*** Opening of Raw data ***

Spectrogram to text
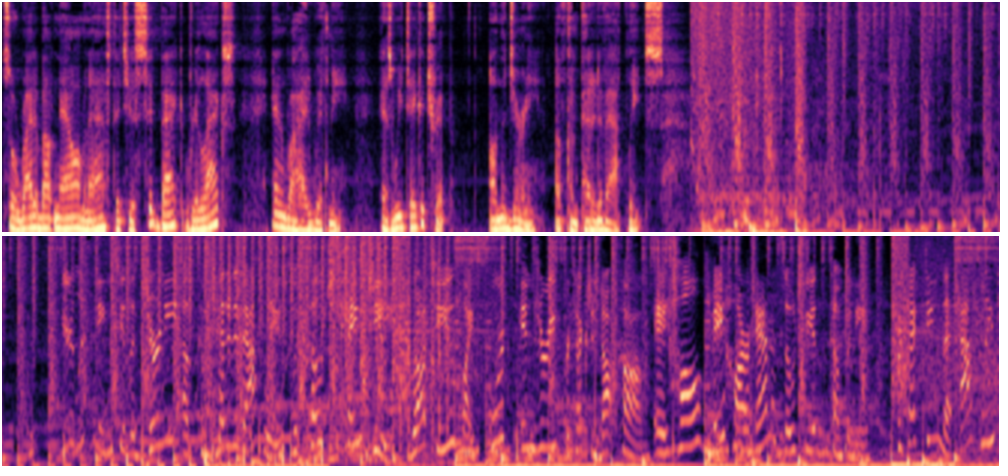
So, right about now, I'm going to ask that you sit back, relax, and ride with me as we take a trip on the journey of competitive athletes. Of competitive athletes with Coach KG. Brought to you by SportsInjuryProtection.com, a Hall, Mahar, and Associates company, protecting the athletes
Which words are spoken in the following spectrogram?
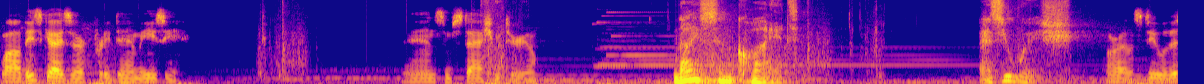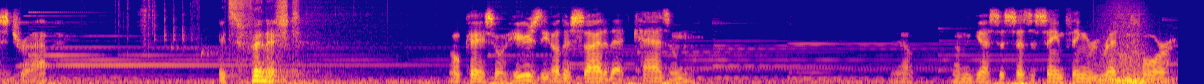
Wow, these guys are pretty damn easy. And some stash material. Nice and quiet. As you wish. Alright, let's deal with this trap. It's finished. Okay, so here's the other side of that chasm. Yep. Let me guess, this says the same thing we read before.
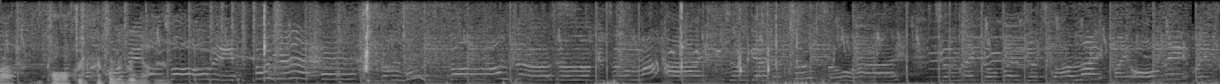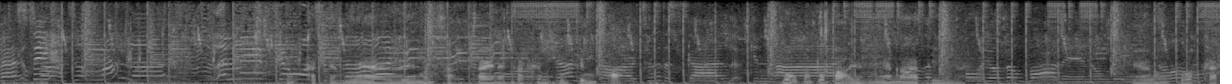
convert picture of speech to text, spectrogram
ลากทอขึ้นไปหมดเลยครับเมื่อกี้กัดอย่างเนี้ยเอ้ยมันสะใจนะกัดให้มันเต็มปากโบ๊ะบ้าบ้าๆอย่างเนี้ยหน้าตีนะเจอบางตัวกัด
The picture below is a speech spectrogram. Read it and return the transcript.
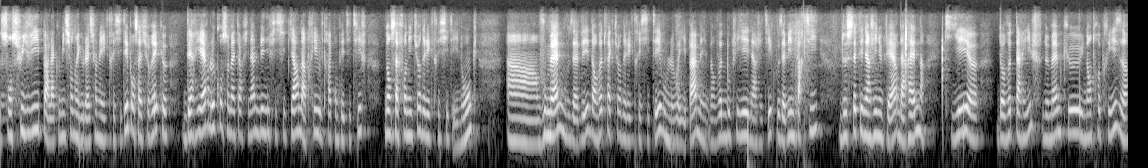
sont suivies par la Commission de régulation de l'électricité pour s'assurer que derrière, le consommateur final bénéficie bien d'un prix ultra compétitif dans sa fourniture d'électricité. Donc, vous-même, vous avez dans votre facture d'électricité, vous ne le voyez pas, mais dans votre bouclier énergétique, vous avez une partie de cette énergie nucléaire, d'AREN, qui est euh, dans votre tarif, de même qu'une entreprise,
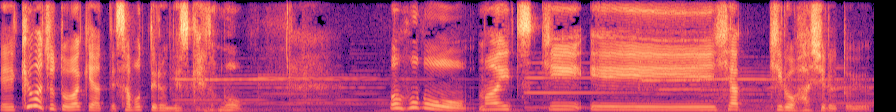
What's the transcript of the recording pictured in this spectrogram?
えー、今日はちょっと訳あってサボってるんですけれども、まあ、ほぼ毎月、えー、100キロ走るという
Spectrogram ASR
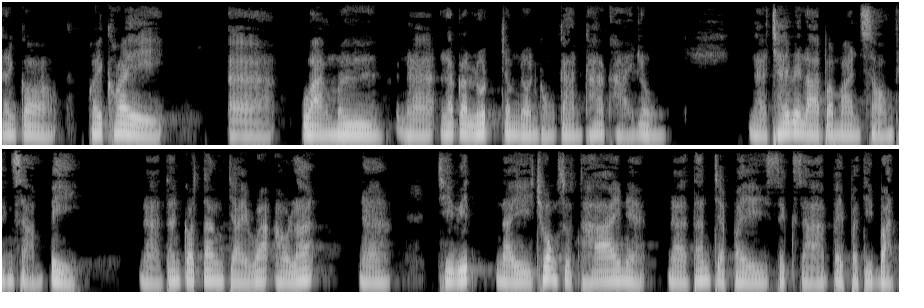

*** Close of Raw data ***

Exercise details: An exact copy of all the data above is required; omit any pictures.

Task solution:
Spectrogram to text
So, right about now, I'm going to ask that you sit back, relax, and ride with me as we take a trip on the journey of competitive athletes. Of competitive athletes with Coach KG. Brought to you by SportsInjuryProtection.com, a Hall, Mahar, and Associates company, protecting the athletes
Which words are spoken in the following spectrogram?
Wow, these guys are pretty damn easy. And some stash material. Nice and quiet. As you wish. Alright, let's deal with this trap. It's finished. Okay, so here's the other side of that chasm. Yep. Let me guess, this says the same thing we read before.
convert picture of speech to text, spectrogram
ลากทอขึ้นไปหมดเลยครับเมื่อกี้กัดอย่างเนี้ยเอ้ยมันสะใจนะกัดให้มันเต็มปากโบ๊ะบ้าบ้าๆอย่างเนี้ยหน้าตีนะเจอบางตัวกัด
The picture below is a speech spectrogram. Read it and return the transcript.
sont suivies par la Commission de régulation de l'électricité pour s'assurer que derrière, le consommateur final bénéficie bien d'un prix ultra compétitif dans sa fourniture d'électricité. Donc, vous-même, vous avez dans votre facture d'électricité, vous ne le voyez pas, mais dans votre bouclier énergétique, vous avez une partie de cette énergie nucléaire, d'AREN, qui est euh, dans votre tarif, de même qu'une entreprise,
What's the transcript of the recording pictured in this spectrogram?
えー、今日はちょっと訳あってサボってるんですけれども、まあ、ほぼ毎月、えー、100キロ走るという
Spectrogram ASR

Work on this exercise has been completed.